I am the only person in India who has defeated cancer 6 times. I was fifteen years old when I was first diagnosed. It all started in 2013 when I was in Class 10. I found a small lump on the right side of my neck, which turned out to be cancerous. It was also the first time I heard of Hodgkin’s Lymphoma. While there was no pain, the lump grew, becoming more noticeable. I was admitted to Bhagwan Mahavir Cancer hospital in Jaipur for surgery and treatment. It was here that I went through chemotherapy for the first time. I underwent six chemotherapy cycles and was declared cancer-free on 12 January 2014.

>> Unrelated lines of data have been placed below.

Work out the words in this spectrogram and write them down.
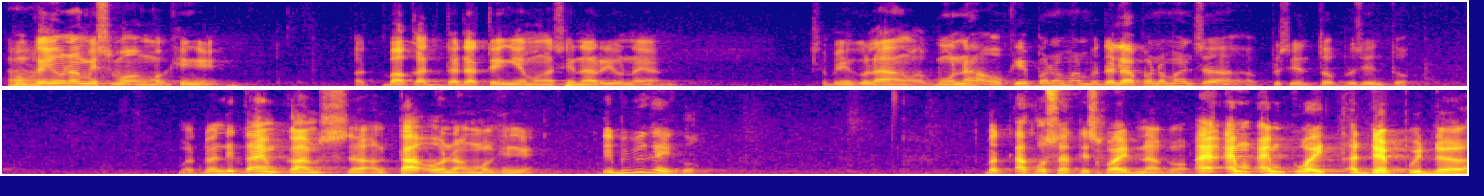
Kung kayo na mismo ang maghingi, at baka dadating yung mga senaryo na yan, Sabihin ko lang, wag muna, okay pa naman, madala pa naman sa presinto, presinto. But when the time comes na ang tao na ang maghingi, ibibigay ko. But ako satisfied na ako. I, I'm, I'm quite adept with the,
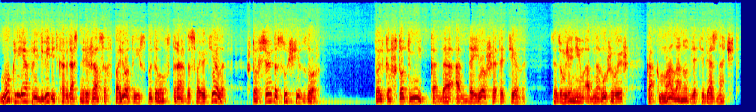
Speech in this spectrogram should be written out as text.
Мог ли я предвидеть, когда снаряжался в полет и испытывал страх за свое тело, что все это сущий вздор? Только в тот миг, когда отдаешь это тело, с изумлением обнаруживаешь, как мало оно для тебя значит.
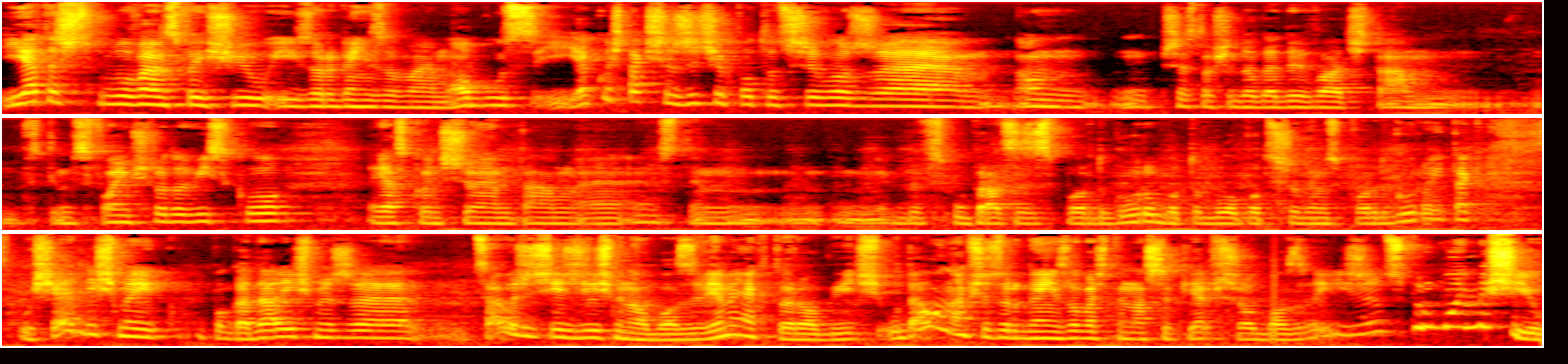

I have always been a rank holder in my academic journey. Throughout Class 5 to 9, I held a record for never missing even a single day of school, and then suddenly, because of my health, I was forced to stay home for such long periods.
My recurrent relationship with cancer
In 2015 cancer recurred, and I was again admitted to Bhagwan Mahavir cancer hospital for treatment. That was not my last brush with cancer.
Unfortunately, in early 2017, cancer struck again; this time, it was on my pancreas. I would often experience excruciating stomach pain, and this was during the time I was in my final year. Since I was alone in Delhi, my father urged me to return and get treated immediately. I could not complete my studies because of the pain, and I had to get surgery to remove a 1 cm tumour eventually. I eventually managed to complete my graduation through distance education.
In 2019, I was diagnosed for the fourth time with pancreatic cancer, and I was again back at the doctor’s office to undergo oral chemotherapy treatment. In 2020 there was a tumour detected in my right axillary, and this time my father and I went to the Gujarat Cancer hospital to get it removed.
At the end of the same year, cancer came back, and this time it was in my lower abdomen. I had to get a bone marrow transplant to cure this cancer. There has been no recurrence since then.
Family’s initial reaction
Going through cancer six times is a traumatic experience, and when we first learned that I was diagnosed with cancer, we were all quite scared about how to go about it. Our first concern was what treatment I should take and how much financial strain it would put on the family. But I knew that we couldn’t be stuck in that fear, so I googled my disease and researched what the process would be.
The recurring cancers that came after the first time were not as shocking as the first. We as a family were worried about how much the treatment would cost, but other than that, each time I got diagnosed, we had attained the maturity to accept what was happening and move on to the next step.
Treatments that I underwent to survive the cancers and how I managed my mental health
Throughout the six times that I had cancer, I went through twelve cycles of chemotherapy, sixty rounds of radiation therapy, seven operations to remove tumours, one bone marrow transplant, immunotherapy, and homoeopathic treatment.
After a point, these experiences become something that you can face. Even before cancer came into my life, I had learned that life is more significant than you, and you can not stop whatever happens. I understood that I had to accept it and focus on solving the problems and crossing the obstacles that come my way rather than be weighed down by them.
My startup helped me get through the difficult times
Everyone needs something that keeps them anchored when going through the complex treatment process. My startup played that role in my life. This organisation was started to help cancer patients in India who have gone through similar journeys. I dedicated the startup to sourcing medicines and financial resources for people who might need them.
Even before cancer entered my life, I had read Mark Zuckerberg’s story about how he became the youngest billionaire at 23, which inspired me. I wanted to become an entrepreneur who was the next youngest billionaire. I was 18 when I began my startup, and working with these people has helped me fight cancer more than any other practice I follow.
The lessons that cancer taught me
This journey has been very extensive for me. If I had put together all the times I was in the hospital, I would have been there almost four years. And the few things that cancer has taught me are that I have to be patient, understand the value of time, and that money is essential.
I learned I should be patient with the disease and everything else that comes with it because I can not force anything to happen. The value of time and money go hand in hand. It is vital to get your diagnosis at the right time, and having your finances in order will take a load off you when you are going through the treatment.
My message to the patients and survivors out there
There is a mantra that all successful people follow to achieve great things in life. It is to accept and rise. There are a million things that can happen to you in this life, and there will be good and bad things. So, if you want to overcome all the hurdles that life throws at you, just accept that it is happening for a reason and rise above it.